For a perspective on the traditional meaning of the word "infidel" look at the 1918 Catholic Encyclopedia
As these stories continue to pile up, it just makes the fiction maintained by President Bush and Pope John Paul II less and less credible -- that this is not a religious war.
It may not be a religious war for us, but it is for them.
The utter failure of Saudi Arabia to control its own internal security -- letting the terrorist escape means that not even the "Kingdom" can be expected to be a security ally but a global security threat in the years to come.

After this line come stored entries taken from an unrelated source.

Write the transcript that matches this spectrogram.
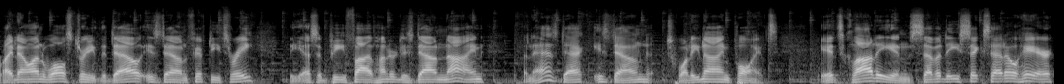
Right now on Wall Street, the Dow is down 53, the S&P 500 is down 9, the Nasdaq is down 29 points. It's cloudy and 76 at O'Hare.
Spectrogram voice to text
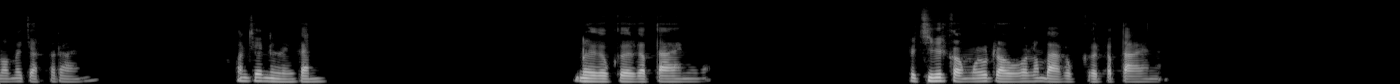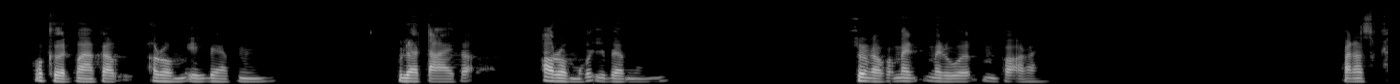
เราไม่จัดก็ได้มันจะเหนื่อยกันเหนื่อยกับเกิดกับตายนี่แหละเป็นชีวิตของมนุษย์เราก็ลำบากกับเกิดกับตายนะก็เกิดมากับอารมณ์อีกแบบหนึ่งเวลาตายก็ อารมณ์ก็อีกแบบหนึ่ง ซึ่งเราก็ไม่ไม่รู้ว่ามันเพราะอะไรปานค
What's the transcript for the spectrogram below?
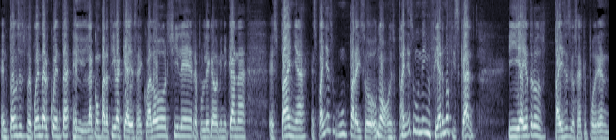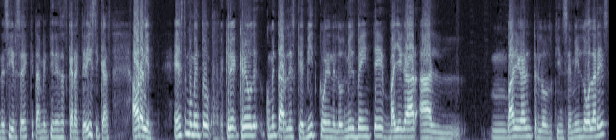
Entonces se pueden dar cuenta la comparativa que hay, o sea, Ecuador, Chile, República Dominicana, España. España es un paraíso, no, España es un infierno fiscal. Y hay otros países, o sea, que podrían decirse que también tienen esas características. Ahora bien, en este momento creo comentarles que Bitcoin en el 2020 va a llegar al mm, va a llegar entre los 15 mil dólares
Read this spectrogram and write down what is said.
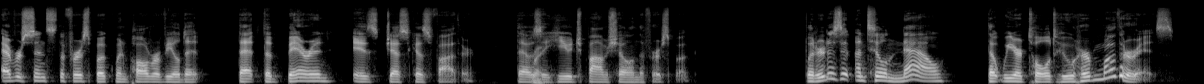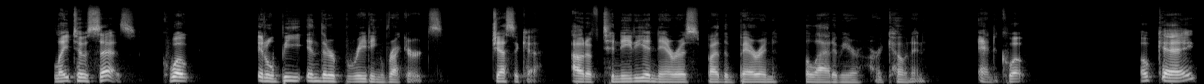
ever since the first book when Paul revealed it that the Baron is Jessica's father. That was a huge bombshell in the first book. But it isn't until now that we are told who her mother is. Leto says, quote, It'll be in their breeding records. Jessica, out of Tanidia Nerus by the Baron Vladimir Harkonnen. End quote. Okay,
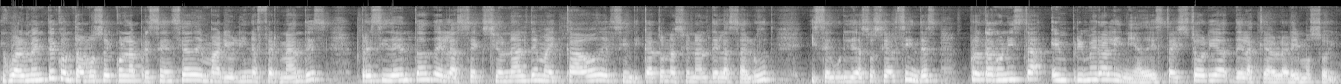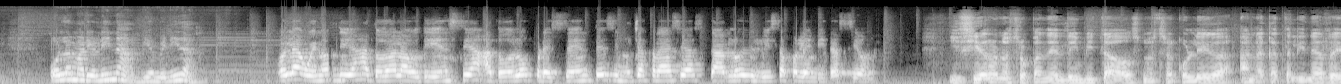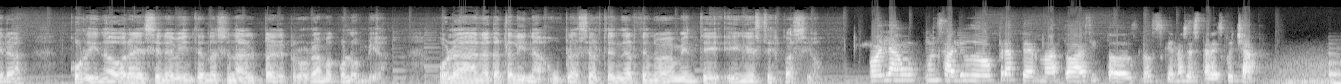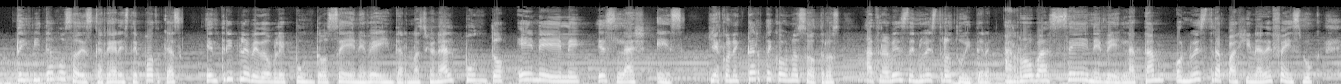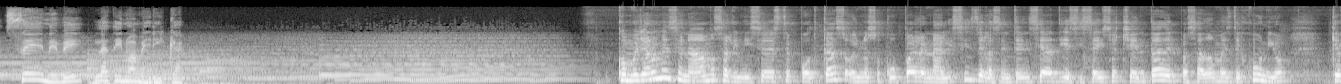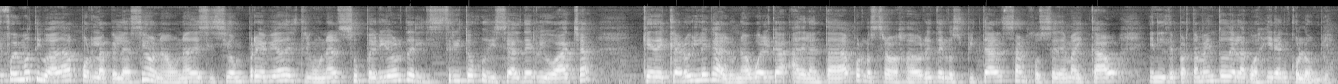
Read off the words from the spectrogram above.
Igualmente contamos hoy con la presencia de Mariolina Fernández, presidenta de la seccional de Maicao del Sindicato Nacional de la Salud y Seguridad Social SINDES, protagonista en primera línea de esta historia de la que hablaremos hoy. Hola Mariolina, bienvenida. Hola, buenos días a toda la audiencia, a todos los presentes y muchas gracias Carlos y Luisa por la invitación. Y cierra nuestro panel de invitados nuestra colega Ana Catalina Herrera, coordinadora de CNB Internacional para el programa Colombia. Hola Ana Catalina, un placer tenerte nuevamente en este espacio. Hola, un, saludo fraterno a todas y todos los que nos están escuchando. Te invitamos a descargar este podcast en www.cnbinternacional.nl/es y a conectarte con nosotros a través de nuestro Twitter arroba CNB Latam o nuestra página de Facebook CNB Latinoamérica. Como ya lo mencionábamos al inicio de este podcast, hoy nos ocupa el análisis de la sentencia 1680 del pasado mes de junio, que fue motivada por la apelación a una decisión previa del Tribunal Superior del Distrito Judicial de Riohacha, que declaró ilegal una huelga adelantada por los trabajadores del Hospital San José de Maicao en el departamento de La Guajira, en Colombia.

posted by Patrick Sweeney at 9:05 AM Permalink
Who are the "Leaders of Tomorrow"?
My personal life overwhelmed my abilility to blog. With a nephews's confirmation, and awards ceremonies for my elementary school-aged son and my high school-aged daughter.
My son led a team of three to win a Science Fair with a project on asthma and exercise. He's in fifth grade.
My daughter won a New York State Lottery Leaders of Tomorrow Scholarship
And last night I was photoshopping pictures for their friends and teachers.
They are good kids, and it would be a shame to neglect them to deal my obsession with the blog, current events, and political talk radio.
posted by Patrick Sweeney at 8:33 AM Permalink
Monday, May 31, 2004
posted by Patrick Sweeney at 10:28 PM Permalink